GENEVA (Reuters) -U.S. President Joe Biden voiced support on Tuesday to speed up approval of the financial transfers needed to deliver more food and medicines to Iran through a Swiss humanitarian channel, Swiss Foreign Minister Ignazio Cassis said.
Cassis, speaking to a news conference after the 30-minute talks with Biden in Geneva, said: “The trouble is it hasn’t been used enough, and why? Because there are transfers of funds that still require approval, and I think on this the U.S. is willing to accelerate their decisions so that this channel can be used to its full effect.”
Only a trickle of deals has gone through so far.
Neutral Switzerland has represented U.S. interests in Iran since the 1979 Islamic revolution, often serving as an intermediary for prisoner exchanges between the two foes.
Biden and Swiss President Guy Parmelin also discussed ongoing negotiations to revive a big power agreement on Iran’s nuclear programme that Washington ditched under former President Donald Trump, Cassis said.
“We talked about this nuclear agreement, about the intention of the United States to do everything it can to move things forward,” he said.
“The situation is very difficult at the moment, you know that (presidential) elections will be held in Iran very soon and I think one should not have too high expectations.
“However it is clear that the intention of this American administration is to try to find a new path, which won’t be easy, because there has been a long history of feuds,” he added.
Geneva hosts the first summit between Biden and Russian President Vladimir Putin on Wednesday, including on nuclear security issues, with expectations low on both sides.
Russia is holding former U.S. marine Paul Whelan on an espionage conviction, and Trevor Reed, another former U.S. marine, for an alleged assault on a police officer. Both deny wrongdoing. Their families have pressed for their release ahead of the summit.
Asked whether Switzerland might use its good offices to facilitate a prisoner handover, Cassis said: “Switzerland is always ready to provide help for prisoner exchanges, especially for countries where it plays the role of a protecting power.”

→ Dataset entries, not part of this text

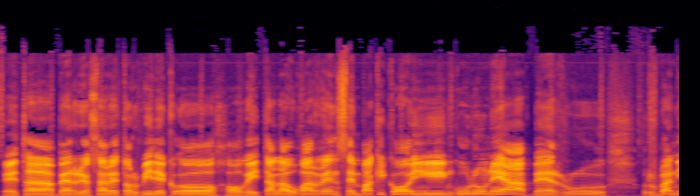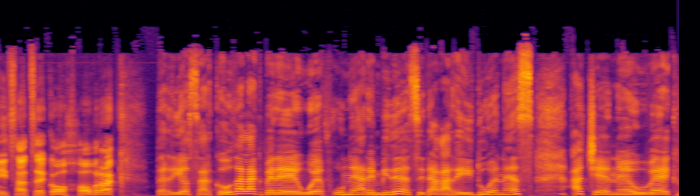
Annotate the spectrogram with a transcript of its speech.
Eta berriozar etorbideko hogeita laugarren zenbakiko ingurunea berru urbanizatzeko obrak Berriozarko udalak bere webgunearen bidez iragarri duenez, HNV-ek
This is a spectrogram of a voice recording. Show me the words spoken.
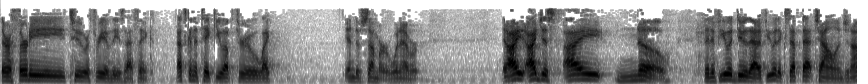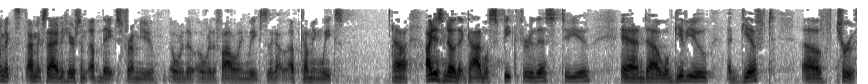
There are 32 or 3 of these, I think. That's going to take you up through like end of summer, whenever. And I, I just, I know that if you would do that, if you would accept that challenge, and I'm, ex- I'm excited to hear some updates from you over the over the following weeks, the upcoming weeks. Uh, I just know that God will speak through this to you, and uh, will give you a gift of truth.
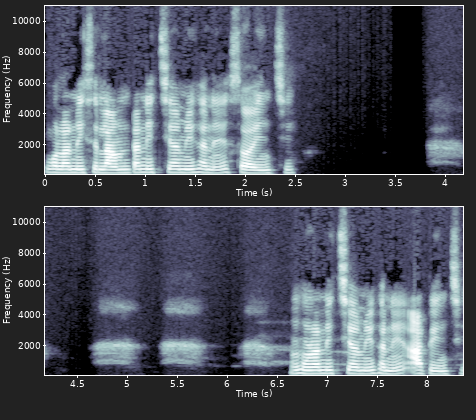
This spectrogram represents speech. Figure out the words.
গলার নিচে লামটা নিচ্ছি আমি এখানে, ছয় ইঞ্চি। মোহরা নিচ্ছি আমি এখানে, আট ইঞ্চি।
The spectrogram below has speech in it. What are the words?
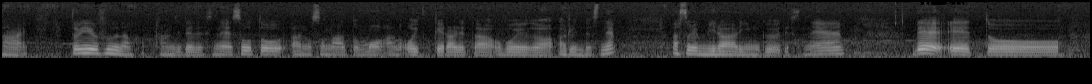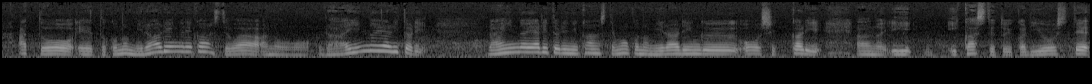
はい。というふうな感じでですね相当あのその後もあの追いかけられた覚えがあるんですね、まあ、それミラーリングですね。でえっ、ー、とあと,、えーと、このミラーリングに関してはあの LINE のやり取り LINE のやり取りに関してもこのミラーリングをしっかりあの生かしてというか利用して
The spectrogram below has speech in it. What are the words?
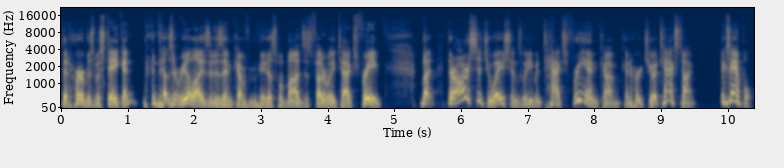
that Herb is mistaken, and doesn't realize that his income from municipal bonds is federally tax free. But there are situations when even tax free income can hurt you at tax time. Example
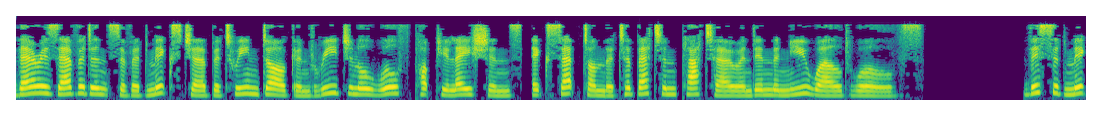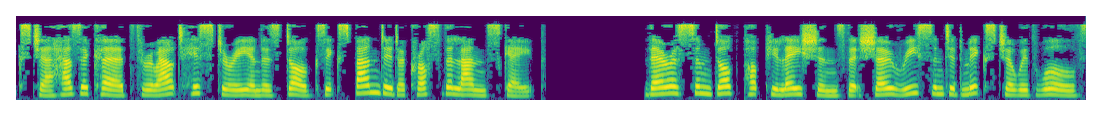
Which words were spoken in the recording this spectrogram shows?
There is evidence of admixture between dog and regional wolf populations, except on the Tibetan Plateau and in the New World wolves. This admixture has occurred throughout history and as dogs expanded across the landscape. There are some dog populations that show recent admixture with wolves.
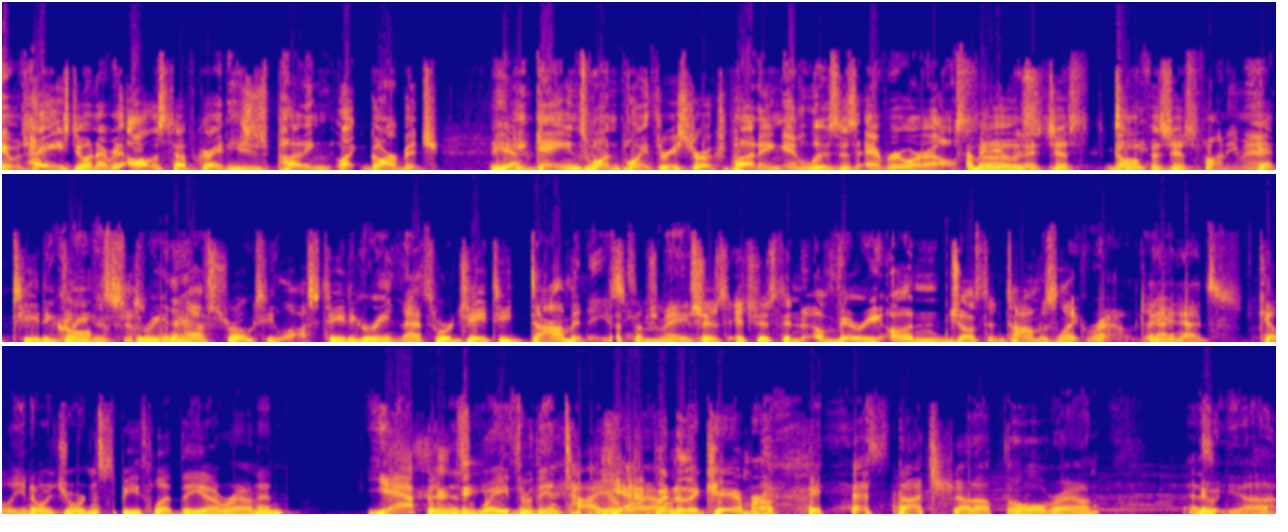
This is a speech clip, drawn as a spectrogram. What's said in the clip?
it was hey, he's doing every all the stuff great. He's just putting like garbage. He gains 1.3 strokes putting and loses everywhere else. I mean, it was it's just golf is just funny, man. Yeah, tee to green Golf is just- three and a half strokes he lost. tee to green. That's where JT dominates. That's usually. amazing. It's just, it's just an, a very un Justin Thomas like round. Hey, That's Kelly, you know what Jordan Spieth led the uh, round in? Yapping his way through the entire Yapping round. to the camera. he has not shut up the whole round. As he, uh,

(Reporting by Michael Shields and Stephanie Nebehay; Editing by Chris Reese and Chizu Nomiyama)